     6.  Describe the literacy development curriculum that is specifically designed for English language learners.
     7.  Provide a balance and integrated approach to the four language skills: listening, speaking, reading, and writing.

I believe having the knowledge of these seven points would really help teachers out who are in the position of having to teach these students.  Teachers in these circumstances can't simply say ok were going to be speaking English only today.  That is not fair to the students because English is their second language and can't be expected to be fluent in it and not have to go back to their original language at some point.  In Collier's third point she says that a language should never be eliminated form the classroom.  So trying to take away the language would be the wrong way of going about teaching a second language.
Collier says that teachers need to value the students home language and their dialects.  A teacher should never tell the student that they are doing or saying something wrong because of their unique dialect.  Also if a student is having trouble understanding something in the second language the teacher can't get upset if the student refers back to his or her original language to try to better understand what the teacher is trying to teach.  Collier calls this code switching which is in her fifth point.  Then what I think is her best point is number seven when she says always refer back to the four language skills.

I thought that this was a very interesting article because I am in a ESL classroom for my VIPS tutoring.  Many of the students that i am working with barley speak English at all so i went online and tried to find some ways so i can get through to the students better.  Then i cam upon this website, and i used some of the things that it said to help have the students understand better.

Sunday, February 13, 2011

White Privilege by: Peggy McIntosh


     When I was reading this article all i could think about was Lisa Delpit's piece, The Silenced Dialogue: Power and Predagogy in Educating Other People's Children.  When McIntosh spoke of unearned privileges I immediately thought of Delpit's Culture of power.  These two things are directly related in my eyes because in both instances white people are gaining unfair advantages over other races.  In White Privilege the author goes on and list twenty six ways that white people have advantages over black people.

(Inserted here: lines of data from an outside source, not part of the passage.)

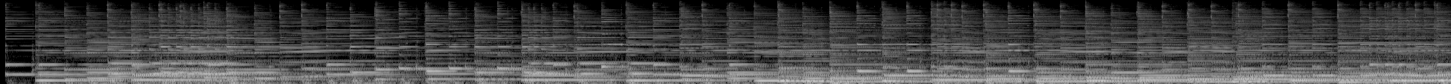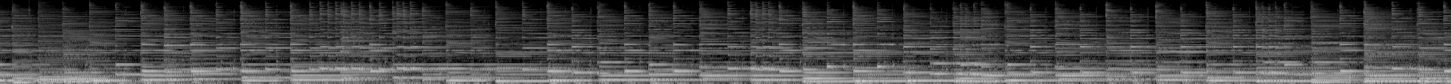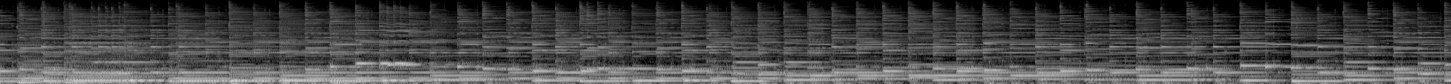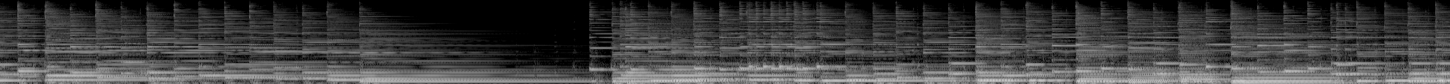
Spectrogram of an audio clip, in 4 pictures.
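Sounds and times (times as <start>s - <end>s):
Flemish harpsichord: 0.1s - 58.0s.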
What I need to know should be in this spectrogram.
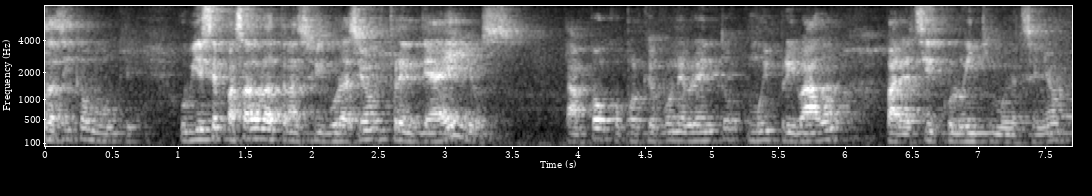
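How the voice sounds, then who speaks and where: A man preaching an expository sermon, teaching carefully and repeating key words slowly. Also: on the high side, slight background noise. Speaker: pastor. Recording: very echoey church room, distant mic.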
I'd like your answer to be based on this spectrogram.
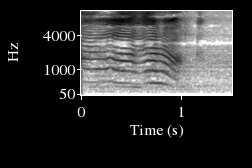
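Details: Infant girl startled by her father's sneeze: a brief high-pitched wail that falls away at the end.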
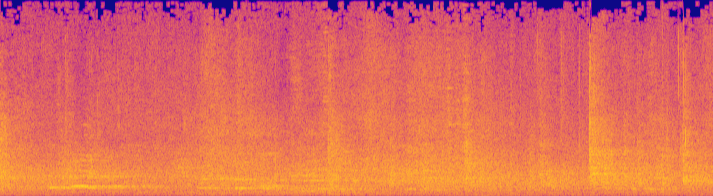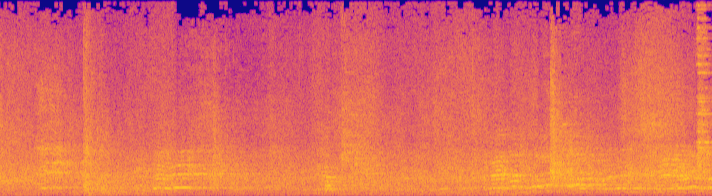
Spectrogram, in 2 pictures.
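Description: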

These are things that most people wouldn't think of if they had the white privilege.  The culture of power is essentially the same thing as this because white people are gaining advantages in everyday life just because of how they were brought up.  An example that we used in class was that if a student is playing with a puzzle and the teacher says, "is it time to be playing with the puzzle?" the student may say "yes i'm almost done with it.".  Even though in class we were talking about the culture of power this also works with white privilege because the white child would be privileged and know what the teacher actually means where as the student of another nationality may not know.  I think these two articles were directly related saying the same things in different ways.

During class i would like to discuss how similar Delpit's piece is to McIntosh's.  They are both talking about ways in which white people have advantages over other races.  Even though Delpit's piece is about schooling children of different races and McInthoshe's article is more in a general sense the two articles directly relate to one another.

Wednesday, February 9, 2011

Hey I'm Luke

Hey I'm Luke, I'm 18 years old and from Seekonk Mass.  Im a freshman at RIC this year majoring in Physical Education and Health.  So far this semester has been going pretty well considering how many days we've missed because of the snow.  My classes haven't been to hard for the most part but i am looking forward to the summer.  Basically when I'm not in class I'm either hanging out with friends or either reffing or coaching basketball.  I also enjoy playing basically any sport for the most part.  Thats basically it, I go to school, hang with friends, and ref and coach basketball.